The report reaches exactly the right balance. Some benchmarking is necessary, and a better way of looking at the issue is the idea of a savings gap—a gap in savings required to meet sustainable income, of the kind that is talked about by independent institutes such as the Institute for Fiscal Studies and the National Institute of Economic and Social Research. The report accepts the consensus that there is a substantial savings gap measured against that criterion.

The key issue on which the three right hon. and hon. Members who have spoken have focused is why there is a lack of confidence in long-term savings products. I agree with much, although not all, of what they said. They all focused almost exclusively on the failings of the long-term savings industry. There are failings and it is right to acknowledge them, but that is by no means the end of the story. Unless I missed something, none of them made even a passing reference to chapter 9 of the report, which is an important chapter about tax and benefits and deals with incentive structures.
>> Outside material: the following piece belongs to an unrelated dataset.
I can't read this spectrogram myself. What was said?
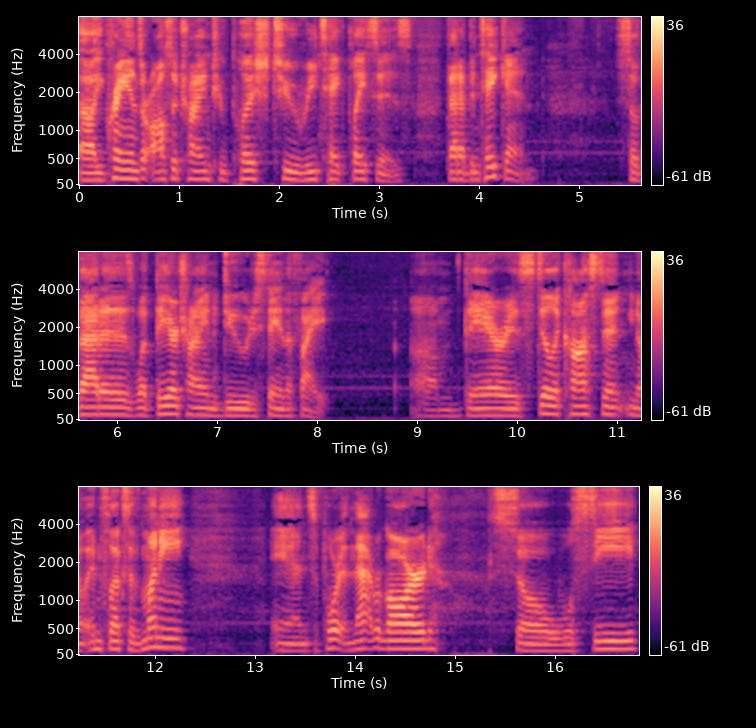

That is crucial, because one reason for our savings gap problem and for the lack of confidence in saving is that the system of tax and benefits provides a strong disincentive to save. As someone rather cryptically points out in the report, a person may save 22 per cent. on the way in, but will pay 40 per cent. on the way out, which, on any simple calculation, is not a good incentive.

Indeed, the Adair Turner report produced some striking statistics on the structure of incentives for pensioners. I think that 40 per cent. of them face a marginal withdrawal rate—basically, a marginal tax rate—of 50 per cent., which is the combination of the withdrawal from pension credit and the first rate of tax that they pay. A quarter of all pensioners pay a marginal withdrawal rate of 75 per cent., which is the combination of withdrawal of pension credit plus higher rate tax. There is a highly penal disincentive against saving in the tax and benefits structure.